At what point does Good Morning America begin to sound like “Go F--- Yourself”?That, alas, is the unavoidable question after I received a complaining email Thursday from a spokesman for New York’s attorney general, who is suing Donald Trump and various associates over high-priced real-estate seminars, sold under the name “Trump University,” that allegedly didn’t live up to their billing.
The spokesman’s email took issue with Team Trump’s claim that they were alerted to the timing of the lawsuit by a producer at ABC’s Good Morning America.
Attorney General Eric Schneiderman’s spokesman vehemently rejected the Trump Organization’s tacky scenario—i.e., learning of the imminent lawsuit filing from a TV hack’s email, suggesting that Schneiderman is something of a publicity hound. But Trump’s special counsel, Michael Cohen, was equally vehement in rejecting the AG's flack’s rejection, and even threw religion into the battle.
But let’s start at the beginning.
"During a meeting on Thursday [Aug. 22] between Mr. Trump's lawyer Avi Schick, the attorney general's chief of staff and the executive deputy attorney general for economic justice,” the AG’s press officer wrote in his email, “it became clear that settlement negotiations had fully and finally stalled. Mr. Schick was informed that the attorney general would be suing Mr. Trump and that he should expect media inquiries the next day.”
The flack continued: “Mr. Schick asked that we hold off on formally filing the suit until Saturday, which we agreed to do. Despite Mr. Trump's persistent effort to avoid discussing the facts of the case, Attorney General Schneiderman is focused on pursuing justice for the hundreds of New Yorkers victimized by Mr. Trump and his scam university."
Cohen’s retort: “I once again respectfully disagree with this latest dishonest statement coming from the AG's office.
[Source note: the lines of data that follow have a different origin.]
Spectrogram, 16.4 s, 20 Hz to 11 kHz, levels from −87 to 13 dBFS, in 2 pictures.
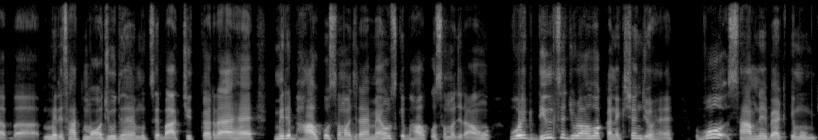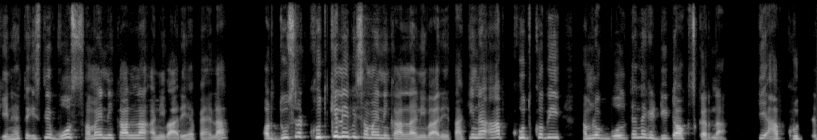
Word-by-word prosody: ब 110 Hz, -1 st, -3 dB
मेरे 150 Hz, +2 st, +2 dB
साथ 160 Hz, -2 st, -2 dB
मौजूद 135 Hz, +7 st, +1 dB
है, 155 Hz, 0 st, 0 dB
मुझसे 130 Hz, -4 st, -5 dB
बातचीत 105 Hz, +12 st, +1 dB
कर 140 Hz, 0 st, 0 dB
रहा 135 Hz, 0 st, +5 dB
है, 135 Hz, 0 st, +2 dB, 0.2 s
मेरे 185 Hz, +3 st, +4 dB
भाव 175 Hz, -, +4 dB
को 200 Hz, -, +2 dB
समझ 160 Hz, -4 st, -3 dB
रहा 165 Hz, 0 st, +1 dB
है, 165 Hz, -, -4 dB
मैं 145 Hz, -, +1 dB
उसके 190 Hz, 0 st, -1 dB
भाव 140 Hz, +1 st, 0 dB
को 165 Hz, -, -5 dB
समझ 135 Hz, -2 st, -5 dB
रहा 140 Hz, -2 st, -2 dB
हूँ, 140 Hz, +4 st, -3 dB, 0.2 s
वो 210 Hz, +4 st, +9 dB
एक 215 Hz, -, -3 dB
दिल 210 Hz, +8 st, +3 dB
से -, -, -1 dB
जुड़ा 195 Hz, 0 st, +3 dB
हुआ 190 Hz, +1 st, +5 dB
कनेक्शन 155 Hz, +6 st, -3 dB
जो 175 Hz, -, 0 dB
है -, -, -7 dB, 0.3 s
वो 235 Hz, -, +5 dB
सामने 165 Hz, +3 st, +1 dB
बैठ 145 Hz, -3 st, +1 dB
के 175 Hz, -, -4 dB
मुमकिन 130 Hz, +2 st, -5 dB
है, 175 Hz, -, -2 dB
तो 200 Hz, -, -7 dB
इसलिए 190 Hz, +7 st, -4 dB
वो 260 Hz, +4 st, +2 dB
समय 225 Hz, -4 st, -1 dB
निकालना 215 Hz, -1 st, +1 dB
अनिवार्य 125 Hz, -, -1 dB
है 165 Hz, -, -3 dB
पहला -, -, -2 dB, 0.4 s
और 190 Hz, -, +3 dB
दूसरा 250 Hz, +7 st, +1 dB
खुद 275 Hz, +1 st, +5 dB
के 350 Hz, -, +9 dB
लिए 325 Hz, -1 st, +6 dB
भी 295 Hz, -, -1 dB
समय 245 Hz, -4 st, 0 dB
निकालना 185 Hz, -7 st, 0 dB
अनिवार्य 135 Hz, -6 st, 0 dB
है 110 Hz, -, -8 dB
ताकि 155 Hz, +12 st, -3 dB
ना 245 Hz, -, +2 dB
आप 265 Hz, 0 st, 0 dB
खुद 240 Hz, 0 st, +1 dB
को 260 Hz, -, -2 dB
भी 250 Hz, 0 st, -1 dB, 0.2 s
हम 180 Hz, -, 0 dB
लोग 225 Hz, -4 st, -1 dB
बोलते 200 Hz, +5 st, -1 dB
हैं -, -, -2 dB
ना 260 Hz, -, 0 dB
कि 230 Hz, -, 0 dB
डिटॉक्स 195 Hz, +1 st, +1 dB
करना, -, -, -1 dB, 0.4 s
कि 210 Hz, -, -3 dB
आप 185 Hz, -1 st, -1 dB
खुद 180 Hz, +1 st, -1 dB
से -, -, -7 dB
180 Hz, 270 wpm, -23 LUFS, 145-215 Hz, 0.4 s, वो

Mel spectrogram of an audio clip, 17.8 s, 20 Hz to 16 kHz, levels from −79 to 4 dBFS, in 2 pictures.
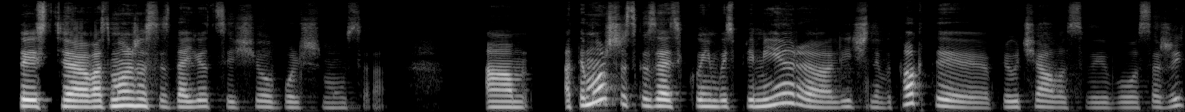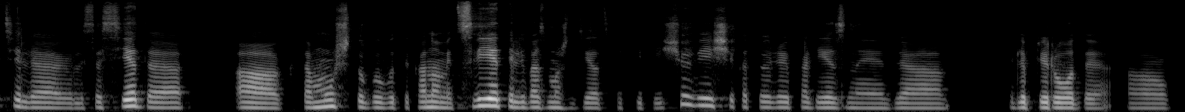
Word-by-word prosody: То 215 Hz, -, +11 dB
есть, 210 Hz, +1 st, +6 dB
а, 200 Hz, -2 st, +9 dB
возможно, 220 Hz, +3 st, +7 dB
создается 195 Hz, -1 st, -4 dB
еще 185 Hz, +2 st, -8 dB
больше 175 Hz, -1 st, -13 dB
мусора. 165 Hz, 0 st, -20 dB, 0.8 s
Ам, 185 Hz, -1 st, +2 dB, 0.2 s
а 195 Hz, -, -3 dB
ты 220 Hz, -, 0 dB
можешь 410 Hz, -, +7 dB
рассказать 220 Hz, -5 st, +2 dB
какой-нибудь 205 Hz, -2 st, -2 dB
пример, 240 Hz, +10 st, +2 dB
а, 190 Hz, -6 st, 0 dB
личный, 185 Hz, 0 st, -11 dB
вот 170 Hz, -, -21 dB
как 300 Hz, +3 st, +1 dB
ты 180 Hz, -8 st, -2 dB
приучала 185 Hz, -1 st, -6 dB
своего 170 Hz, 0 st, -15 dB
сожителя 175 Hz, -3 st, -11 dB
или 155 Hz, -, -20 dB
соседа, 175 Hz, 0 st, -6 dB, 0.4 s
а, 160 Hz, -3 st, -7 dB
к -, -, -47 dB
тому, 180 Hz, +4 st, -6 dB
чтобы 175 Hz, -4 st, -14 dB
вот 165 Hz, 0 st, -17 dB
экономить 175 Hz, -1 st, -10 dB
свет 225 Hz, 0 st, +1 dB
или, 175 Hz, -2 st, -9 dB
возможно, 175 Hz, -3 st, -14 dB
делать 160 Hz, 0 st, -17 dB
какие-то 155 Hz, -1 st, -29 dB
еще 215 Hz, -, -14 dB
вещи, 230 Hz, -3 st, -9 dB
которые 180 Hz, -2 st, -15 dB
полезные 165 Hz, -2 st, -15 dB
для 155 Hz, 0 st, -15 dB, 0.5 s
для 170 Hz, 0 st, -9 dB
природы? 165 Hz, -3 st, -9 dB
А, 155 Hz, -1 st, -19 dB
180 Hz, 150 wpm, -19 LUFS, 165-205 Hz, 0.8 s, То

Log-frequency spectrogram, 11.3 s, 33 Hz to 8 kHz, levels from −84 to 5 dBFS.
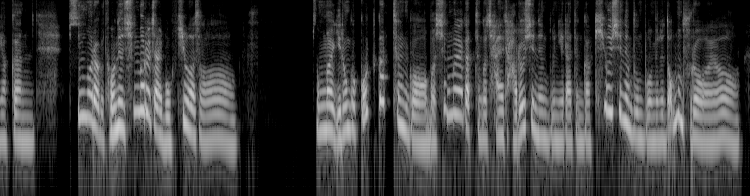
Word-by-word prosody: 약간 160 Hz, -1 st, -4 dB, 0.5 s
식물하고 290 Hz, -, +2 dB
저는 205 Hz, +6 st, +5 dB
식물을 350 Hz, -, +3 dB
잘못 160 Hz, -, +2 dB
키워서 160 Hz, -, -1 dB, 1.1 s
정말 205 Hz, -2 st, +2 dB
이런 190 Hz, +5 st, +2 dB
거 205 Hz, -, -1 dB
꽃 295 Hz, -, 0 dB
같은 455 Hz, -, 0 dB
거, 150 Hz, -3 st, +1 dB
뭐 -, -, -3 dB
식물 320 Hz, -4 st, 0 dB
같은 170 Hz, -, -1 dB
거 160 Hz, -, -2 dB
잘 175 Hz, +3 st, -1 dB
다루시는 180 Hz, 0 st, -1 dB
분이라든가 155 Hz, -1 st, -5 dB
키우시는 345 Hz, -, +1 dB
분 170 Hz, -3 st, -5 dB
보면은 155 Hz, 0 st, -4 dB
너무 265 Hz, -, +1 dB
부러워요. 155 Hz, -, -2 dB
175 Hz, 295 characters per minute, -24 LUFS, 155-240 Hz, 1.1 s, 저는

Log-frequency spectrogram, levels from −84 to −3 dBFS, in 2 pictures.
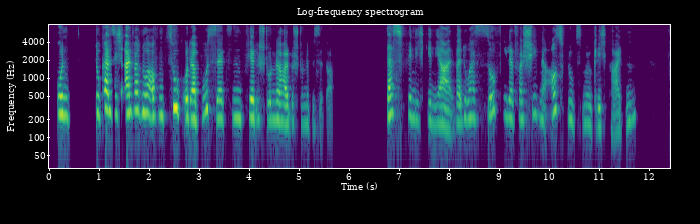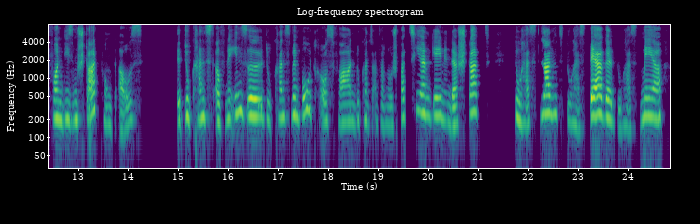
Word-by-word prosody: Und 250 Hz, -3 st, +3 dB, 0.5 s
du 255 Hz, -2 st, -2 dB
kannst 285 Hz, -2 st, +6 dB
dich 250 Hz, 0 st, -6 dB
einfach 265 Hz, +2 st, +6 dB
nur 260 Hz, -4 st, +2 dB
auf 230 Hz, +1 st, 0 dB
'n 235 Hz, -1 st, -6 dB
Zug 320 Hz, +3 st, +6 dB
oder 210 Hz, -2 st, +5 dB
Bus 300 Hz, +9 st, -4 dB
setzen, 215 Hz, 0 st, -5 dB
1/4, 200 Hz, -3 st, -1 dB
1/2 175 Hz, 0 st, 0 dB
Stunde 175 Hz, -1 st, -15 dB
bist 155 Hz, 0 st, -20 dB
du -, -, -24 dB
da. -, -, -20 dB, 1.1 s
Das 245 Hz, +1 st, +3 dB
finde 220 Hz, -4 st, -10 dB
ich 190 Hz, -, -14 dB
genial, 175 Hz, -8 st, -2 dB
weil 180 Hz, -2 st, -4 dB
du 215 Hz, 0 st, -8 dB
hast 215 Hz, 0 st, -12 dB
so 250 Hz, +5 st, -3 dB
viele 230 Hz, -7 st, -8 dB
verschiedene 210 Hz, +2 st, -8 dB
Ausflugsmöglichkeiten 175 Hz, -, -9 dB, 0.6 s
von 215 Hz, -2 st, -1 dB
diesem 200 Hz, -1 st, -5 dB
Startpunkt 200 Hz, -, -1 dB
aus. 200 Hz, +7 st, -7 dB, 0.7 s
Äh, 195 Hz, -, -4 dB
du 225 Hz, +1 st, -2 dB
kannst 215 Hz, +2 st, -4 dB
auf 190 Hz, 0 st, -2 dB
'ne 215 Hz, +2 st, -7 dB
Insel, 235 Hz, -4 st, +5 dB
du 205 Hz, -2 st, -12 dB
kannst 220 Hz, +4 st, -7 dB
mit 240 Hz, 0 st, +1 dB
'nem 210 Hz, -, -10 dB
Boot 280 Hz, +6 st, -3 dB
rausfahren, 185 Hz, -1 st, -4 dB
du 200 Hz, -, -13 dB
kannst 200 Hz, -6 st, -13 dB
einfach 175 Hz, -1 st, -18 dB
nur 165 Hz, -1 st, -14 dB
spazieren 240 Hz, -, -2 dB
gehen 235 Hz, 0 st, 0 dB
in 190 Hz, -3 st, -13 dB
der 165 Hz, +1 st, +1 dB
Stadt. 270 Hz, +5 st, +3 dB, 0.7 s
Du 200 Hz, -5 st, -2 dB
hast 175 Hz, +2 st, -9 dB
Land, 255 Hz, 0 st, +4 dB
du 180 Hz, -1 st, -13 dB
hast 160 Hz, -1 st, -12 dB
Berge, 230 Hz, -3 st, +8 dB
du 155 Hz, -1 st, -18 dB
hast 140 Hz, 0 st, -14 dB
Meer 220 Hz, -1 st, 0 dB
215 Hz, 150 wpm, -22 LUFS, 185-240 Hz, 1.1 s, Berge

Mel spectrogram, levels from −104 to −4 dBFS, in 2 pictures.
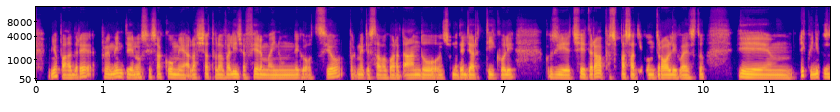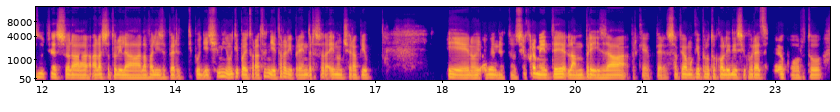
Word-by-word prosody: mio 135 Hz, +4 st, -2 dB
padre 110 Hz, +2 st, -1 dB
probabilmente, 115 Hz, -1 st, -1 dB
non 110 Hz, +2 st, -2 dB
si 115 Hz, -, -3 dB
sa 115 Hz, 0 st, -1 dB
come, 105 Hz, -3 st, 0 dB
ha -, -, -2 dB
lasciato 100 Hz, +1 st, -1 dB
la 100 Hz, -, 0 dB
valigia 105 Hz, +1 st, 0 dB
ferma 100 Hz, -1 st, -1 dB
in 95 Hz, 0 st, -2 dB
un 95 Hz, 0 st, -2 dB
negozio, 100 Hz, +5 st, -2 dB
p -, -, -14 dB
mentre 105 Hz, 0 st, -4 dB
stava 95 Hz, -1 st, 0 dB
guardando 95 Hz, +1 st, 0 dB
insomma 95 Hz, +1 st, -4 dB
degli 100 Hz, 0 st, 0 dB
articoli 100 Hz, 0 st, -1 dB, 0.5 s
così 105 Hz, -2 st, -2 dB
eccetera, 95 Hz, 0 st, +2 dB
ha -, -, +1 dB
pass -, -, 0 dB
passato -, -, +2 dB
i -, -, -9 dB
controlli 100 Hz, -1 st, +2 dB
questo. 95 Hz, +3 st, -2 dB, 0.5 s
Ehm, 100 Hz, -6 st, +1 dB
e 175 Hz, -, -1 dB
quindi 115 Hz, -4 st, -1 dB
cosa 115 Hz, -2 st, -2 dB
è -, -, -2 dB
successo: 110 Hz, -3 st, +4 dB
l'ha 95 Hz, -2 st, +2 dB
ha 100 Hz, -, +2 dB
lasciato 105 Hz, +1 st, +2 dB
lì 100 Hz, -, +2 dB
la 90 Hz, -1 st, +3 dB
la 95 Hz, -, 0 dB
valigia 95 Hz, +1 st, -1 dB
per 95 Hz, -2 st, -3 dB
tipo 105 Hz, -, -5 dB
10 100 Hz, +6 st, 0 dB
minuti, 115 Hz, -6 st, -1 dB
poi 100 Hz, -, +2 dB
è -, -, -8 dB
tornato 95 Hz, +9 st, -3 dB
indietro 120 Hz, 0 st, 0 dB
a -, -, 0 dB
riprendersela 100 Hz, -1 st, -1 dB
e -, -, +1 dB
non 105 Hz, -1 st, -1 dB
c'era 95 Hz, 0 st, -1 dB
più. 95 Hz, 0 st, -3 dB, 1.2 s
E 95 Hz, -5 st, +3 dB
noi 95 Hz, +1 st, 0 dB
abbiam 105 Hz, -1 st, 0 dB
detto 95 Hz, 0 st, -8 dB
sicuramente 110 Hz, +4 st, +4 dB
l'han 95 Hz, 0 st, +1 dB
presa, 95 Hz, 0 st, +3 dB
perché -, -, -10 dB
per -, -, -6 dB
sappiamo 105 Hz, -2 st, +2 dB
che 115 Hz, -, -4 dB
i 110 Hz, -, +1 dB
protocolli 100 Hz, -2 st, 0 dB
di 100 Hz, -1 st, +1 dB
sicurezza 100 Hz, 0 st, +2 dB
in -, -, -6 dB
aeroporto 100 Hz, -1 st, -3 dB
100 Hz, 185 wpm, -24 LUFS, 95-105 Hz, 1.2 s, successo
An email by the segment producer of GMA proves that the AG's office leaked the story. Moreover, Mr. Schick would never ask for the suit to be filed on Saturday as he is an Orthodox Jew and observes the Sabbath. Neither the AG nor this lawsuit make any sense.”
Earnest attempts to clarify the situation raised another question—“How many angels can dance on the head of a pin?”—but my discussions with the various parties lead me to believe that, yes, the AG’s folks told Schick his client was definitely going to be sued, and yes, they said that Trump should expect press calls the next morning. But no, Schick didn’t ask for the suit to be filed on Saturday, though it was clear that the AG’s office could file whenever they wanted.
Team Trump—which exercised first-strike capability in the media war by orchestrating Saturday stories about suit in the New York Post and the Wall Street Journal—expected the filing to come on Monday. The AG’s lawyers, reading the Post and the Journal and getting more than a little annoyed, decided to pull the trigger then and there, and ultimately filed in New York Supreme Court around 3 p.m. on Saturday. Schick, perhaps wisely, declined to comment.